Dataset content -
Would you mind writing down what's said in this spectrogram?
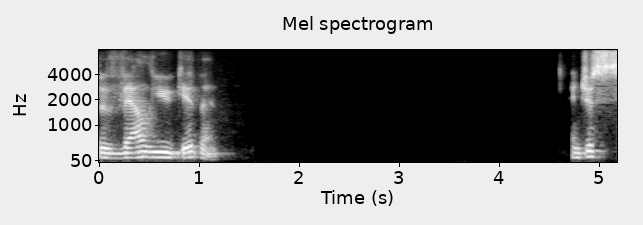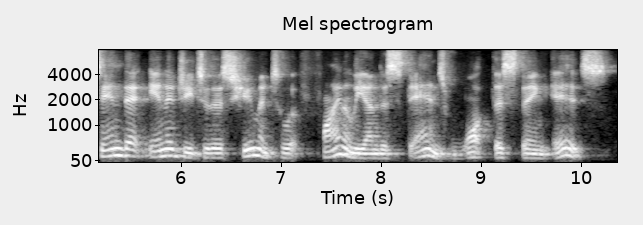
the value given. And just send that energy to this human till it finally understands what this thing is.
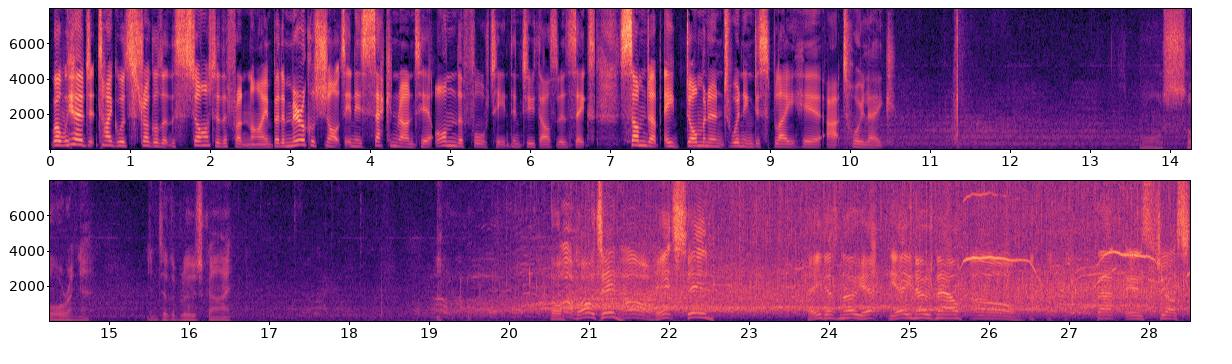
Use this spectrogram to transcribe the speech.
Well, we heard Tiger Woods struggled at the start of the front nine, but a miracle shot in his second round here on the 14th in 2006 summed up a dominant winning display here at Hoylake. More soaring uh, into the blue sky. Oh, oh, it's in. Oh. It's in. He doesn't know yet. Yeah, he knows now. Oh, that is just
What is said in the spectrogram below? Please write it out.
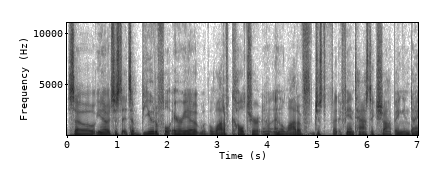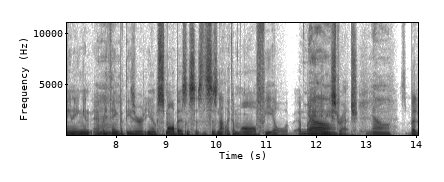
So you know, it's just it's a beautiful area with a lot of culture and, and a lot of just f- fantastic shopping and dining and everything. Mm. But these are you know small businesses. This is not like a mall feel uh, by No. any stretch, No. but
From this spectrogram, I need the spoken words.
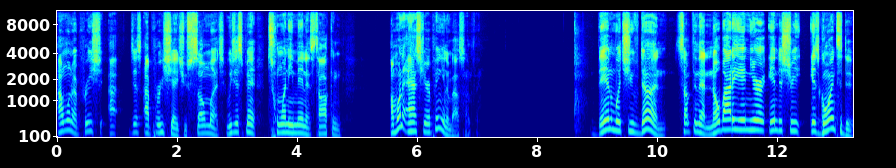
i want to appreciate i just I appreciate you so much. We just spent 20 minutes talking. I want to ask your opinion about something. Then what you've done something that nobody in your industry is going to do.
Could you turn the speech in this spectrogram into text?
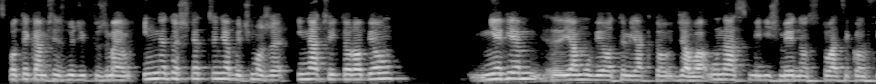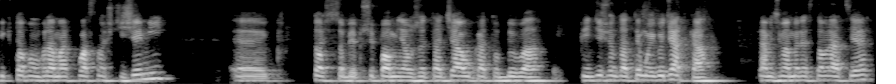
Spotykam się z ludźmi, którzy mają inne doświadczenia, być może inaczej to robią. Nie wiem, ja mówię o tym, jak to działa u nas. Mieliśmy jedną sytuację konfliktową w ramach własności ziemi. Ktoś sobie przypomniał, że ta działka to była 50 lat temu jego dziadka, tam gdzie mamy restaurację.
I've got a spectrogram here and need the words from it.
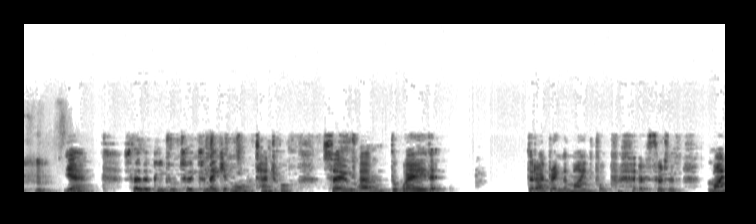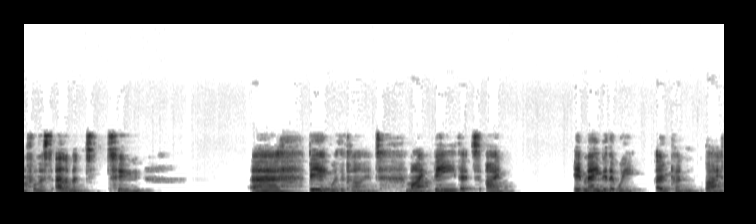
Mm-hmm. Yeah, so that people to, to make it more tangible. So um, the way that that I bring the mindful sort of mindfulness element to uh, being with a client might be that I, it may be that we open by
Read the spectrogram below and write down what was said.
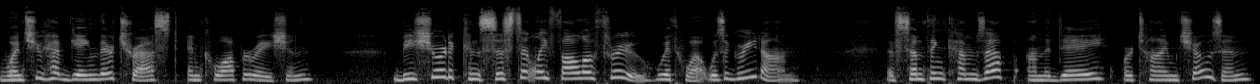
Once you have gained their trust and cooperation, be sure to consistently follow through with what was agreed on. If something comes up on the day or time chosen,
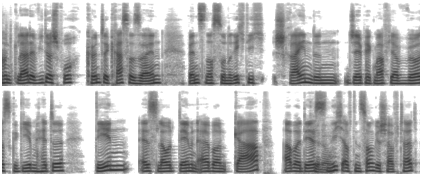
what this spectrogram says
Und klar, der Widerspruch könnte krasser sein, wenn es noch so einen richtig schreienden JPEG Mafia Verse gegeben hätte, den es laut Damon Albarn gab, aber der genau. es nicht auf den Song geschafft hat.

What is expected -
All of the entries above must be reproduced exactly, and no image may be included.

Output for this exercise -
Would you mind writing down what's said in this spectrogram?
the value given. And just send that energy to this human till it finally understands what this thing is.
Use this spectrogram to transcribe the speech.
Well, we heard Tiger Woods struggled at the start of the front nine, but a miracle shot in his second round here on the 14th in 2006 summed up a dominant winning display here at Hoylake. More soaring uh, into the blue sky. Oh, oh, it's in. Oh. It's in. He doesn't know yet. Yeah, he knows now. Oh, that is just
What is said in the spectrogram below? Please write it out.
So you know, it's just it's a beautiful area with a lot of culture and, and a lot of just f- fantastic shopping and dining and everything. Mm. But these are you know small businesses. This is not like a mall feel uh, by No. any stretch, No. but
From this spectrogram, I need the spoken words.
i want to appreciate i just I appreciate you so much. We just spent 20 minutes talking. I want to ask your opinion about something. Then what you've done something that nobody in your industry is going to do.
Could you turn the speech in this spectrogram into text?
Spotykam się z ludźmi, którzy mają inne doświadczenia, być może inaczej to robią. Nie wiem, ja mówię o tym, jak to działa u nas. Mieliśmy jedną sytuację konfliktową w ramach własności ziemi. Ktoś sobie przypomniał, że ta działka to była 50 lat temu jego dziadka, tam gdzie mamy restaurację.
I've got a spectrogram here and need the words from it.
Mm-hmm. Yeah, so that people to, to make it more tangible. So um, the way that that I bring the mindful sort of mindfulness element to uh, being with a client might be that I, it may be that we open by
Read the spectrogram below and write down what was said.
Once you have gained their trust and cooperation, be sure to consistently follow through with what was agreed on. If something comes up on the day or time chosen,
what this spectrogram says
Und klar, der Widerspruch könnte krasser sein, wenn es noch so einen richtig schreienden JPEG Mafia Verse gegeben hätte, den es laut Damon Albarn gab, aber der genau. es nicht auf den Song geschafft hat.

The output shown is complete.